A Celebration of U2 began performing U2 tribute shows in 2005 all over the Midwest under the name “The U-2 Incident”. In 2009 the band decided to “restart and reboot” themselves by changing their name and refocusing their purpose.
Today, ONE: A Celebration of U2 has crafted their stage show to bring the music and spirit of their favorite band to U2 fans everywhere. Playing music from throughout U2's vast catalogue and incorporating an innovative lighting/video show, the members of ONE are dedicated to recreating the sights and sounds of U2 live.
Now entering their fourth decade together, U2 has sold over 145 million albums worldwide that have so far yielded 23 Grammies. U2 were inducted into the Rock and Roll Hall of Fame in 2004.
Currently, U2 continue to push the bounds of popular music with their innovative new album No Line on the Horizon and their record-breaking U2360 tour.

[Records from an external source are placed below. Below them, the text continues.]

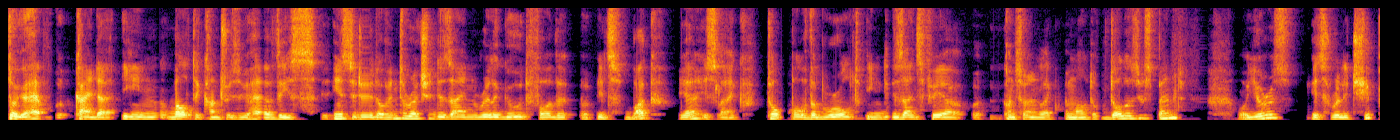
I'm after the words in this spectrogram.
So you have kind of in baltic countries you have this institute of interaction design really good for the it's buck yeah it's like top of the world in design sphere uh, concerning like amount of dollars you spend or euros. It's really cheap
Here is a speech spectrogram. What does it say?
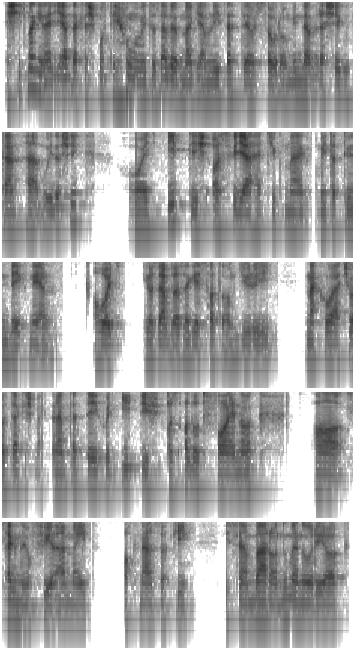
És itt megint egy érdekes motivum, amit az előbb megemlítettél, hogy Sauron minden vereség után elbújdosik, hogy itt is azt figyelhetjük meg, amit a tündéknél, ahogy igazából az egész hatalomgyűrűi megkovácsolták és megteremtették, hogy itt is az adott fajnak a legnagyobb félelmeit aknázza ki. Hiszen bár a Numenóriak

The members of ONE admire more than just the music and longevity of U2. They also admire the difference the members of U2 have tried to make in the world. Specifically speaking, Bono is one of the key founders of the “one” campaign. According to their website, ”ONE.org is a grassroots campaign and advocacy organization backed by more than 2 million people who are committed to the fight against extreme poverty and preventable disease, particularly in Africa.”
Each member of ONE has been a lifelong fan of U2, and each has his own reasons for wanting to celebrate U2's music and career:
“The members of U2 have entered their fourth decade together, and what they have managed to accomplish is unique in the history of rock music. Over the course of their thirteen studio albums, they have written and recorded incredibly distinctive and memorable music, and they’ve done it with the same lineup of four innovative musicians.
The Edge’s guitar playing has always been rooted in the spirit of punk, but it is also organic and soulful. When I bought my first electric guitar, I knew that I had to attempt to figure out how The Edge did what he did, so ‘Streets’ was the first song I learned. Although I continue to learn more and more of U2's music, I’ll never stop being amazed by The Edge’s inventiveness.”
“I always found U2 an interesting pillar in my musical upbringing. They managed to be relevant (for almost 30 years), while being pop oriented in appealing to the masses. And yet they still have an Edge to them…no pun intended. Walking the line of edginess and still having pop sensibilities is the most impressive thing about U2. As a song writer myself, I find that a difficult task, yet they seemingly do it effortlessly.
I listen to music in two different ways; there is studying and just listening. Listening to Bono sing is kind of a lesson in less is more. However, studying his vocals is an exercise is hearing depth. I grew up listening to singers with great technique, lots of power, etc. I always admired Bono from a stylistic point of view, but as I have studied him for the purposes of emulation in the band, I realize he possesses some very good technique as well. He is judicious in his offerings of technical prowess but will still belt it out with a never ending amount of emotion and angst. I thought by now I might be tired of the songs or even the way that he sings them, but Bono is a singer who has layers that I have enjoyed uncovering. He is known for lots of things, such as meeting with world leaders, or social change issues. To me, I know him for his voice!”
“The lyrics of most U2 songs are hopeful, real and uplifting. The music is honest, sometimes raw, sometimes complex, often redemptive, always cool. Bono, the Edge, Adam and Larry are a perfect amalgam, a perfect sum of their respective talents and sounds. This band is big, ‘bad’ and belongs.
Larry Mullen Jr’s martial drumming leaves little doubt of his marching band roots. Once one learns of the additional left floor tom he employs, the ‘cannon-ized’ cadences with which he drives U2 make absolute sense and are the only ones appropriate. It now annoys me to play a kit without one!”
Greg (Bass Guitar)
“I was 13 years old when I was introduced to the music of U2. It is hard to put into words the impact the ‘New Year’s Day’ and ‘Gloria’ videos had on me the first time I watched them. To hear the desperation and hope so beautifully married in these songs touched my impressionable soul and still does to this day when I sneak views at our video show during a performance. I adopted U2's small prayer from ‘Gloria’ for my life as well: ‘Oh Lord, if I had anything, anything at all…I’d give it to you.’
I also started playing bass that same year and quickly became a student of Adam Clayton. I love how is driving, melodic bass lines take you on a journey. From ‘New Year’s Day’ to ‘Indian Summer Sky’ to ‘Unknown Caller’ and on and on, the musical marriage of desperation wrapped in the arms of hope affects the core of my being…and I get to celebrate this music at every show we perform. What an honor.”